That is the result of a study by McKinsey & Co. The reasoning is that
tax-paying US individual shareholders own a minority of all US shares-28 percent in 2002, whereas tax-exempt US institutions and individuals who hold shares in tax-exempt accounts owned 61 percent. (The remainder was in foreign hands.) For the most part, tax-paying individual shareholders don't drive share prices, whereas nontax-paying institutional investors do: the trading activity of a company's top 40 to 100 investors-again, usually big institutional investors-accounts for 70 percent of its stock price movement.2 Since these investors are indifferent to the issue of taxes on their dividends, they are unlikely to set in motion the kinds of changes in their portfolios that would drive up share prices.
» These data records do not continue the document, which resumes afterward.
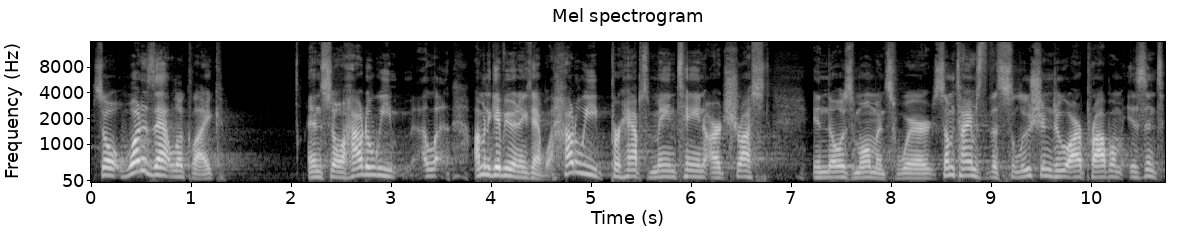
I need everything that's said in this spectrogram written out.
So, what does that look like? And so, how do we, I'm going to give you an example. How do we perhaps maintain our trust in those moments where sometimes the solution to our problem isn't,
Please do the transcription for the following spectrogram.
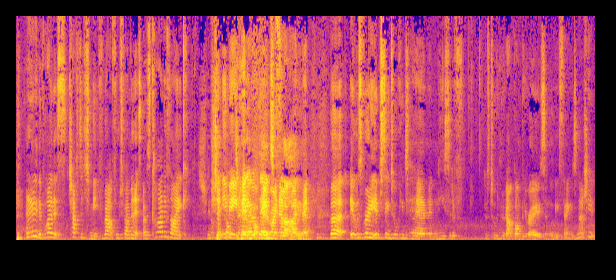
And anyway, the pilots chatted to me for about forty-five minutes. I was kind of like, "Shouldn't "Shouldn't you be in the a cockpit plane right now?" fly, the yeah. But it was really interesting talking to him, and he sort of was talking to me about bumpy roads and all these things, and actually it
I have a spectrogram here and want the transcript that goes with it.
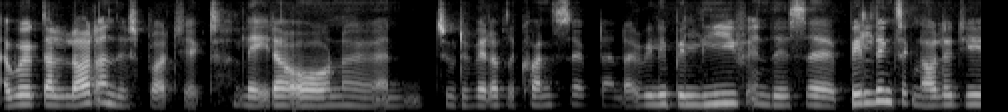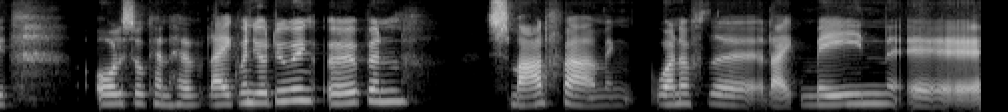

I agree with this analysis, but I still support a dividend tax cut. I think investors have become indifferent to capital appreciation vs. dividends, but if the market continues to perform poorly, the mood may shift the other way.